**WHAT NEEDS TO BE DONE**
Exact copies of all entries are needed. Pictures are to be left out.

**DATA**
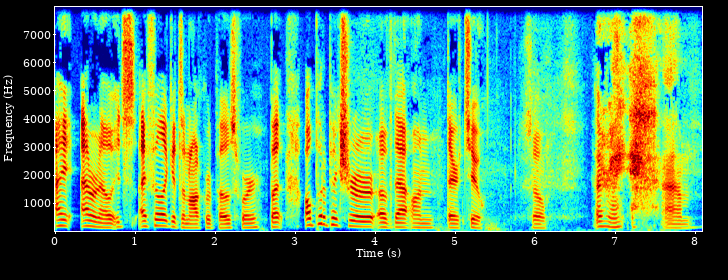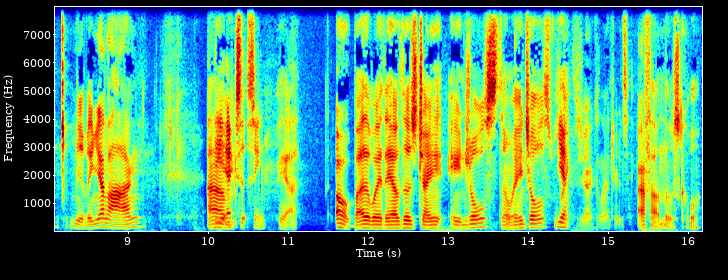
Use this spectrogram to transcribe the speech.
I I don't know. It's I feel like it's an awkward pose for her, but I'll put a picture of that on there too. So, All right, um, moving along. the Um, exit scene. Yeah. Oh, by the way, they have those giant angels, snow angels, with Yeah. like the jack o' lanterns. I found those cool.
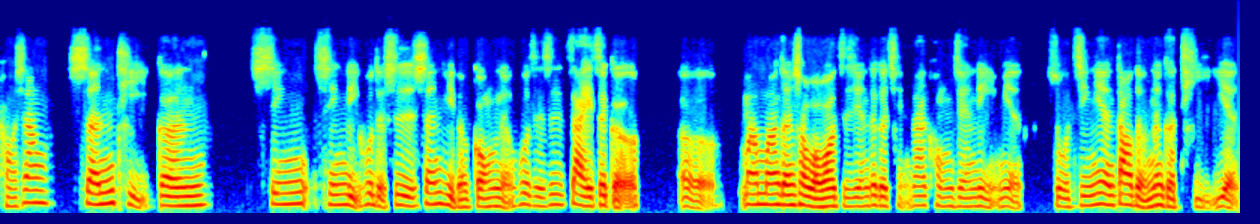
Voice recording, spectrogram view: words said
好像身体跟心心理，或者是身体的功能，或者是在这个呃妈妈跟小宝宝之间这个潜在空间里面所经验到的那个体验，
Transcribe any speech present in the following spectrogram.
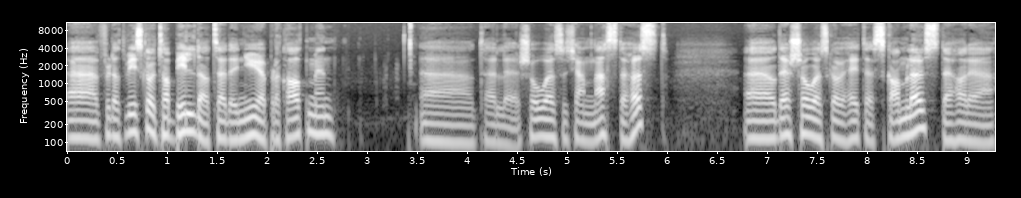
Uh, fordi at vi skal jo ta bilder til den nye plakaten min eh, til showet som kommer neste høst. Eh, og det showet skal jo hete Skamløs. Det har jeg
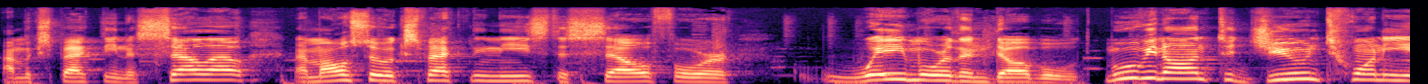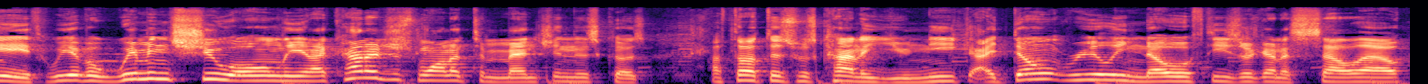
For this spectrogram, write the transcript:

**TASK RESULT**
Use this spectrogram to transcribe the speech.
I I don't know. It's I feel like it's an awkward pose for her, but I'll put a picture of that on there too. So, All right, um, moving along. the Um, exit scene. Yeah. Oh, by the way, they have those giant angels, snow angels, with Yeah. like the jack o' lanterns. I found those cool.
Voice recording, spectrogram view: words said
好像身体跟心心理，或者是身体的功能，或者是在这个呃妈妈跟小宝宝之间这个潜在空间里面所经验到的那个体验，
Transcribe any speech present in the following spectrogram.
Uh, fordi at vi skal jo ta bilder til den nye plakaten min eh, til showet som kommer neste høst. Eh, og det showet skal jo hete Skamløs. Det har jeg
For this spectrogram, write the transcript:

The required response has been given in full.